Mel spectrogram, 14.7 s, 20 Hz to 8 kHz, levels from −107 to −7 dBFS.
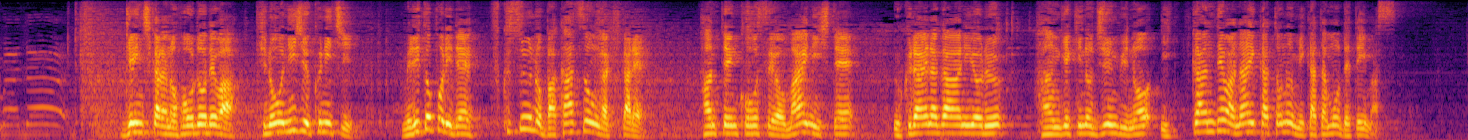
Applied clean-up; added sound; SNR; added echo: none; none; none; reverberation time 0.5 s.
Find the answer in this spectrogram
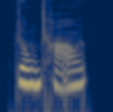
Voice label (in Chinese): "冗长", Chinese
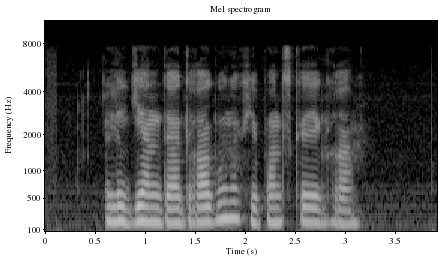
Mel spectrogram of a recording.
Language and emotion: Russian, neutral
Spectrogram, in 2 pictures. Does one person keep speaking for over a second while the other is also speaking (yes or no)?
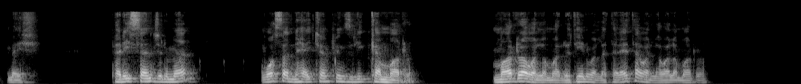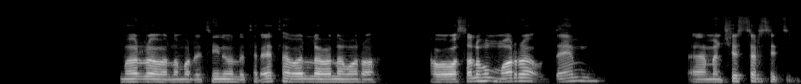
no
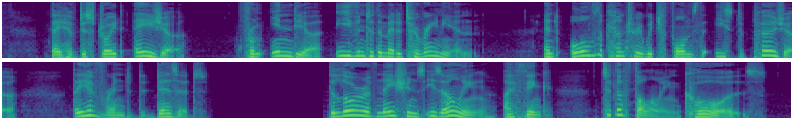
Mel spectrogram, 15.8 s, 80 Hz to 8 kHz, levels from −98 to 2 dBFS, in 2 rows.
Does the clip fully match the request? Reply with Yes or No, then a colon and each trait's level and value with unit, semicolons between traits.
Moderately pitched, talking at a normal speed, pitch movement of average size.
No: medium, 180 Hz; average, 145 wpm; wide, 5.7 semitones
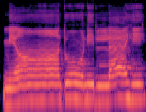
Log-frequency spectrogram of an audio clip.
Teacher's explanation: اللہ کے نام کو اب جو ہے موٹا نہیں پڑھنا ہے، ٹھیک ہے، باریک پڑھنا ہے، کیونکہ ادھر زیر آیا ہے، نون پر زیر آیا ہے. جب بھی زیر آئے گا کسی حرف پر، اللہ کے نام سے پہلے کسی حرف پر زیر آئے گا تو اللہ کے نام جو ہے موٹا نہیں پڑھنا ہے، باریک پڑھنا ہے، نرم پڑھنا ہے.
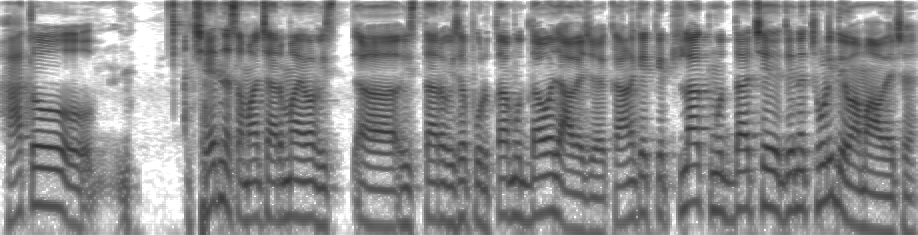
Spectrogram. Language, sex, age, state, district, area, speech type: Gujarati, male, 30-45, Gujarat, Ahmedabad, urban, spontaneous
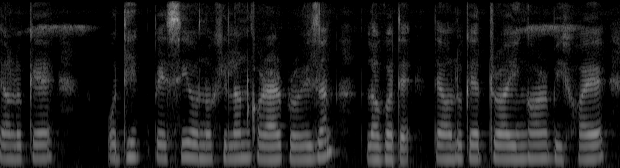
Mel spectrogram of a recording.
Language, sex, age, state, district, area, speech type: Assamese, female, 18-30, Assam, Sonitpur, rural, spontaneous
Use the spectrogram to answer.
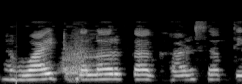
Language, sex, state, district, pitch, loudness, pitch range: Hindi, female, Bihar, Sitamarhi, 225 Hz, -17 LUFS, 220-235 Hz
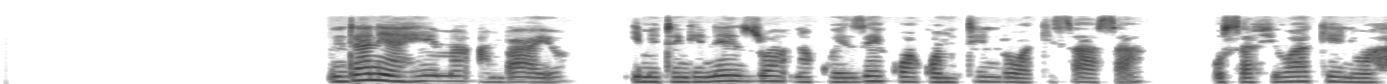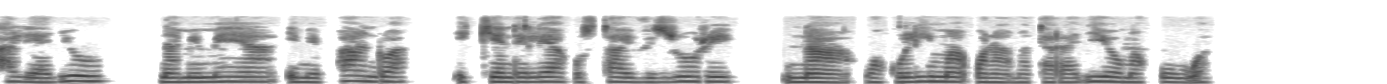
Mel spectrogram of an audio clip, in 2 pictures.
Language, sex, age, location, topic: Swahili, female, 25-35, Dar es Salaam, agriculture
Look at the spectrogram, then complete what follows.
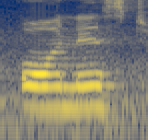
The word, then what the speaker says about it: honest: An honest man. As I had told you earlier in the rule also, honest begins with H, but the H is silent.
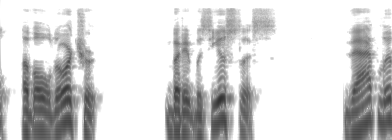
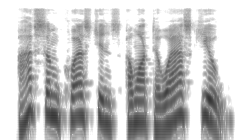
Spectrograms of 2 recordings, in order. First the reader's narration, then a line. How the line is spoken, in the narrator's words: said Peter timidly, but very politely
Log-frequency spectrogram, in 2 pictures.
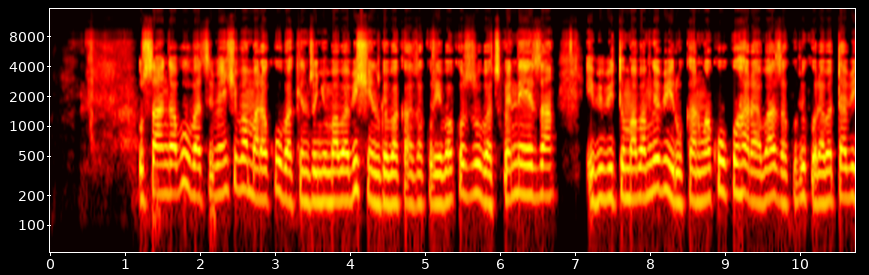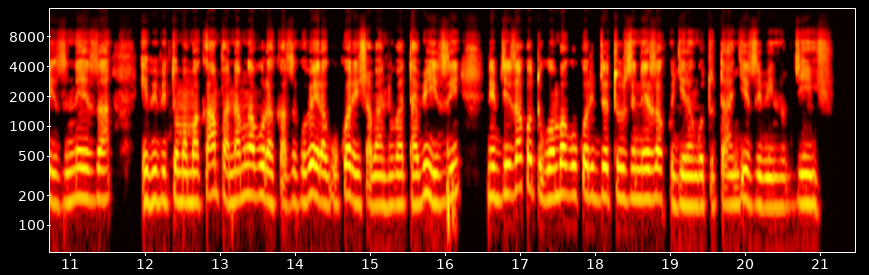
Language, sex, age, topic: Kinyarwanda, female, 18-24, education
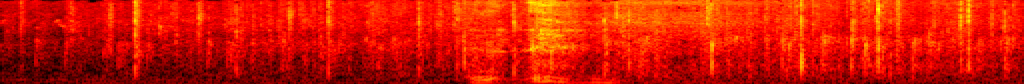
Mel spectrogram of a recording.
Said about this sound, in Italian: I think we should say a big thank you to whom has accepted this challenge here in Malta and gave life to this center. Let us do this by an applause.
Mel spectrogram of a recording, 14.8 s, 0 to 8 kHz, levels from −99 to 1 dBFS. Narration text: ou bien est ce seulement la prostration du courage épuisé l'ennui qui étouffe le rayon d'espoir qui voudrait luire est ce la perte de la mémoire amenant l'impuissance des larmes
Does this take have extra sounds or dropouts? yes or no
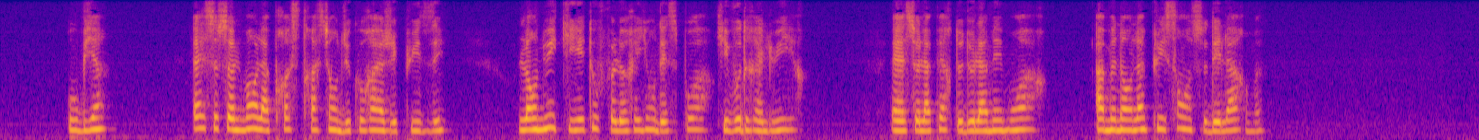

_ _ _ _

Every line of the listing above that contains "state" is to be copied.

Spectrogram. Language, sex, age, state, district, area, speech type: Gujarati, male, 30-45, Gujarat, Ahmedabad, urban, spontaneous
Language, sex, age, state, district, area, speech type: Assamese, female, 18-30, Assam, Sonitpur, rural, spontaneous
Language, sex, state, district, pitch, loudness, pitch range: Hindi, female, Bihar, Sitamarhi, 225 Hz, -17 LUFS, 220-235 Hz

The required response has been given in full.